WORK INSTRUCTIONS - Omit the pictures, and output the rest of the entries exactly as written.

SUPPLIED MATERIAL -
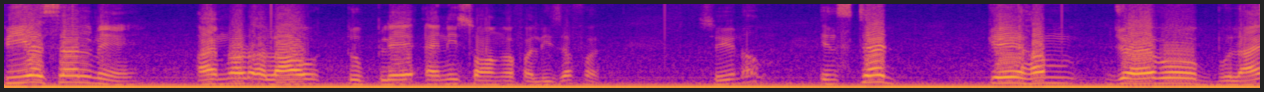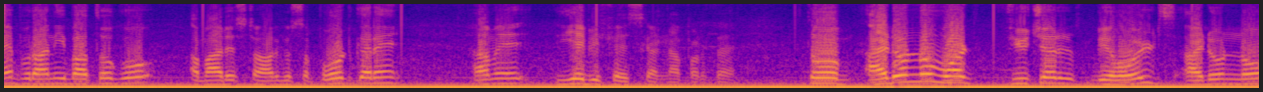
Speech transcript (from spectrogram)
पी एस एल में I am not allowed to play any song of Ali Zafar. So you know instead के हम जो है वो बुलाएँ पुरानी बातों को, हमारे स्टार को सपोर्ट करें, हमें ये भी फेस करना पड़ता है। तो I don't know what future beholds I don't know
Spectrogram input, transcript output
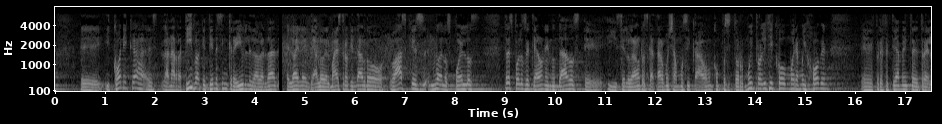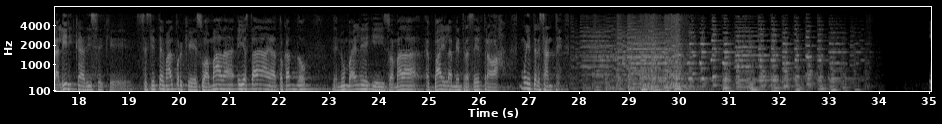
eh, icónica, es, la narrativa que tiene es increíble, la verdad. El baile del diablo del maestro Gildardo Vázquez, uno de los pueblos, tres pueblos que quedaron inundados eh, y se lograron rescatar mucha música. Un compositor muy prolífico, muere muy joven, eh, pero efectivamente dentro de la lírica dice que se siente mal porque su amada, ella está tocando en un baile y su amada baila mientras él trabaja. Muy interesante.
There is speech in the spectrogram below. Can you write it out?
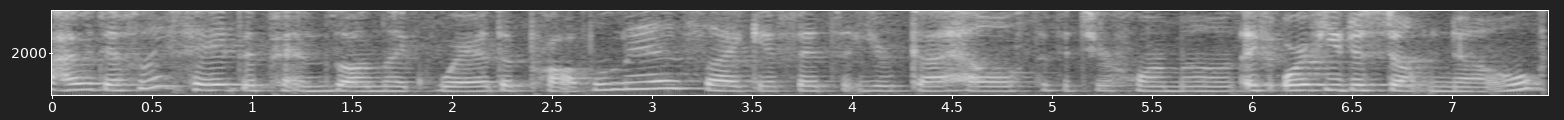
I would definitely say it depends on like where the problem is, like if it's your gut health, if it's your hormone, if or if you just don't know.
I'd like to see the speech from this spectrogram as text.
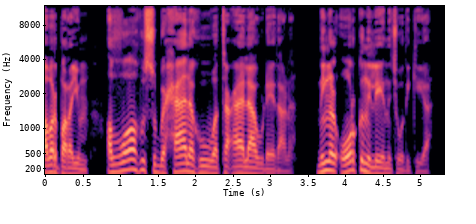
അവർ പറയും അള്ളാഹു സുബഹാനഹൂവ ചായാലാവുടേതാണ് നിങ്ങൾ ഓർക്കുന്നില്ലേ എന്ന് ചോദിക്കുക.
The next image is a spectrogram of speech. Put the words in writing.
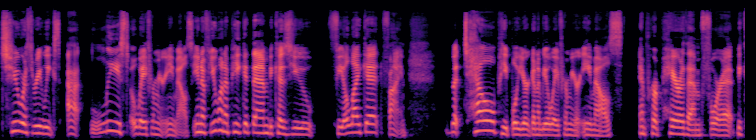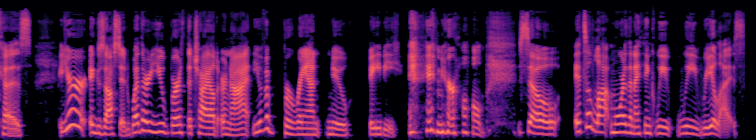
two or three weeks at least away from your emails. You know, if you want to peek at them because you feel like it, fine. But tell people you're going to be away from your emails and prepare them for it because you're exhausted. Whether you birth the child or not, you have a brand new baby in your home. So it's a lot more than I think we we realize.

RESPONSE TO THE EXERCISE -
Speech transcript (from spectrogram)
पी एस एल में I am not allowed to play any song of Ali Zafar. So you know instead के हम जो है वो बुलाएँ पुरानी बातों को, हमारे स्टार को सपोर्ट करें, हमें ये भी फेस करना पड़ता है। तो I don't know what future beholds I don't know
Spectrogram input, transcript output
eh, icónica, es, la narrativa que tiene es increíble, la verdad. El baile del diablo del maestro Gildardo Vázquez, uno de los pueblos, tres pueblos que quedaron inundados eh, y se lograron rescatar mucha música. Un compositor muy prolífico, muere muy joven, eh, pero efectivamente dentro de la lírica dice que se siente mal porque su amada, ella está tocando en un baile y su amada baila mientras él trabaja. Muy interesante.
There is speech in the spectrogram below. Can you write it out?
I would definitely say it depends on like where the problem is, like if it's your gut health, if it's your hormone, if or if you just don't know.
I'd like to see the speech from this spectrogram as text.
അവർ പറയും അള്ളാഹു സുബഹാനഹൂവ ചായാലാവുടേതാണ് നിങ്ങൾ ഓർക്കുന്നില്ലേ എന്ന് ചോദിക്കുക.
The next image is a spectrogram of speech. Put the words in writing.
two or three weeks at least away from your emails. You know, if you want to peek at them because you feel like it, fine. But tell people you're going to be away from your emails and prepare them for it because you're exhausted. Whether you birth the child or not, you have a brand new baby in your home. So it's a lot more than I think we we realize.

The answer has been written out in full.